Speakers included a lot of possible presidential candidates such as Gov. Rick Perry, Sen. Ted Cruz, Sen. Rand Paul, Gov. Mike Pence and Dr. Ben Carson. The power of free markets was extolled by Carly Fiorina, Rep. Marsha Blackburn, Bill Whittle, and AEI’s Arthur Brooks (Dr. Brooks told me he’s a Ricochet fan, by the way).
While several bloggers and reporters have detailed specific speeches and breakout sessions, what stood out to me was the positive energy of the crowd. A month back, I attended the progressive Netroots Nation conference and the difference couldn’t be more striking.
Netroots attendees were highly Balkanized. A group of suspicious feminists on one side of the room warily looked at a group of African American activists on the other. In room 140E, the LGBT caucus argued why they should add “Q” to their acronym, while ignoring the Domestic Workers Union organizers in 140F. After sessions would break up, progressives would keep to their own discrete “community” for lunch, protest or after-hours entertainment.
Since I didn’t fit with any group, I was actively ignored for the most part. The only folks who so much as nodded in my direction were, for lack of a better term, pajama boys. These young, urban metrosexual males were typically deferential and apologetic to pretty much everyone, including outsiders like me. Their primary conversation topic was determining to which “group” I belonged; the more helpful told me to attend my state’s Netroots caucus room to get properly categorized.
At AFP’s summit, I was accepted as an individual, not as a cog in a greater collective. Whether I was attending a workshop, a general session speech, grabbing lunch, riding a shuttle bus or milling about the hotel lobby, everyone was welcoming and chatty. There were young and old, male and female, rich CEOs and broke bloggers alike. But we weren’t stratified by class or gender or political issue; we were 3,000 individuals united by (mostly) common goals. And where we disagreed, there was acceptance and even encouragement.
Netroots attendees were much more dour. Some of this is due to Obama’s obvious failures, both foreign and domestic. But even in good times, the liberal mind is tortured by their innate victimhood by shadowy oppressors. Can a female Asian minimum wage worker criticize the male privilege of a wealthy black panelist, or does the fact that he’s gay give him the moral advantage? (The only way to be the winner of a left-vs.-left argument is to prove you’re actually the loser.)

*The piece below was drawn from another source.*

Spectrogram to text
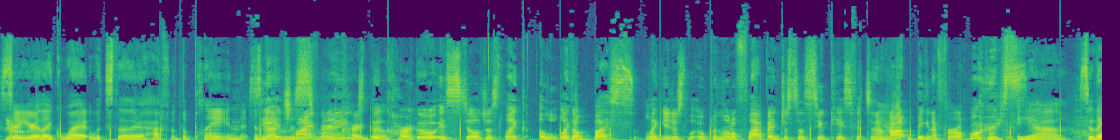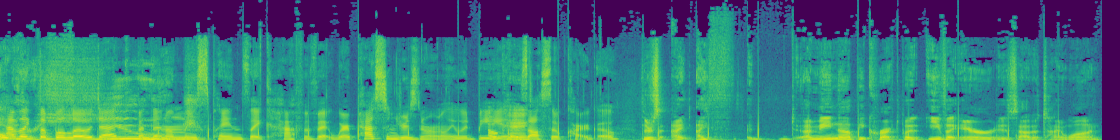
So Yeah. you're like, what? What's the other half of the plane? And See, that's in just my for mind, cargo. the cargo is still just like a, like a bus. Like you just open little flap and just a suitcase fits in. there. Not big enough for a horse. yeah. So they Oh, have like the below deck, but then on these planes, like half of it where passengers normally would be Okay. is also cargo. There's I I th- I may not be correct, but Eva Air is out of Taiwan.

The Left can attempt to argue that they’re correct on the issues. But there’s no debate over which side is more fun to hang out with.Published in